Korea ranks high among OECD countries in terms of total investment in research and development. But it ranks low when it comes to R&D productivity. Addressing this paradox would go a long way toward creating another venture boom and attaining President Park Geun-hye’s vision for making Korea a creative economy.
According to a recent OECD report on Korea’s innovation policies, the nation spent US$49.2 billion in R&D in 2012, ranking sixth among the organisation’s 34 members. When seen in terms of R&D spending as a share of GDP, Korea’s 4 per cent was second only to Israel’s 4.4 per cent.
But Korea’s performance in R&D productivity leaves much room for improvement. It is not that Korea’s investment in R&D produces little output. The nation’s research institutes, private or public, produce a large volume of papers and patents.
For instance, the OECD report says Korea performs well in terms of the total number of scientific publications, ranking for some years around 12th globally. It also shows that Korea is a leading country internationally in regards to the number of patent applications filed by universities and private research institutes.
The problem is the low level of commercialisation of these R&D outputs. For instance, only 1 in 4 technologies developed through state-funded R&D projects is transferred to private companies. The rate of commercialisation is even lower. Fewer than 1 in 10 such technologies actually make it to the market in the form of services and products.
Aware of the problem, the government has been stepping up efforts to facilitate the commercialisation process. It has set up various institutions and programmes to this end, including start-up incubation centers, industry-academic collaboration foundations, technology licensing offices at universities and technology holding companies.
But its efforts have not been quite successful. One reason is the lack of cooperation among the government agencies involved in these efforts. For instance, a company that is supported by one government agency cannot expect to receive support from another when its current support programme is discontinued.

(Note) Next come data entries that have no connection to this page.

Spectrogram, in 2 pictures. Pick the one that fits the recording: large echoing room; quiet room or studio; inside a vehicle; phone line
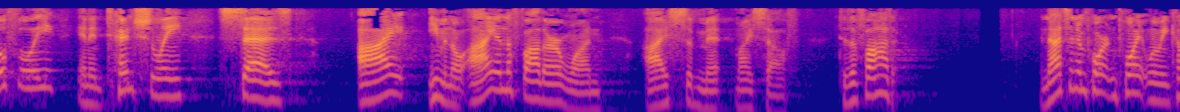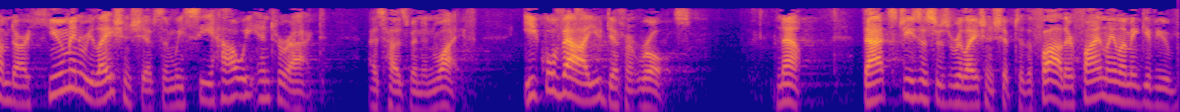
large echoing room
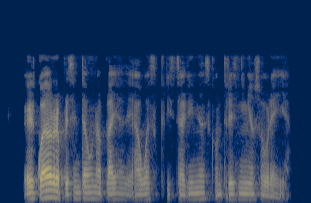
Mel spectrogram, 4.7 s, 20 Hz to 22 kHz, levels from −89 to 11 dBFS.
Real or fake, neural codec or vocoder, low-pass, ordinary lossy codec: real; none; 7.2 kHz; Opus, 64 kbps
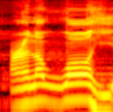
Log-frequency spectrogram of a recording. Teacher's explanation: Sekarang di sini kita wasal atau terus kita uraikan pada kalimat alallahi lam jalalah yang didahului fathah kita baca tafkim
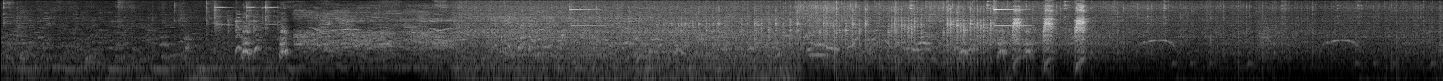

Commercialising R&D outputs takes much time and involves risks. So companies need support throughout the entire commercialisation process, ranging from the start-up phase to the final stage of bringing their products to the market.
This means government agencies need to change their approaches and set up a collaborative and integrated support system.
The OECD report offers a comprehensive set of advice for the Korean government. For instance, it recommends that the government establish a more business-friendly education system, address cultural and other barriers to start-ups and support public-private innovation partnerships.
The government also needs to promote technology financing to help small and medium-sized companies secure funding based on accurate appraisal of their technologies. For many SMEs, the lack of funding is the biggest obstacle to commercialisation of their R&D outputs.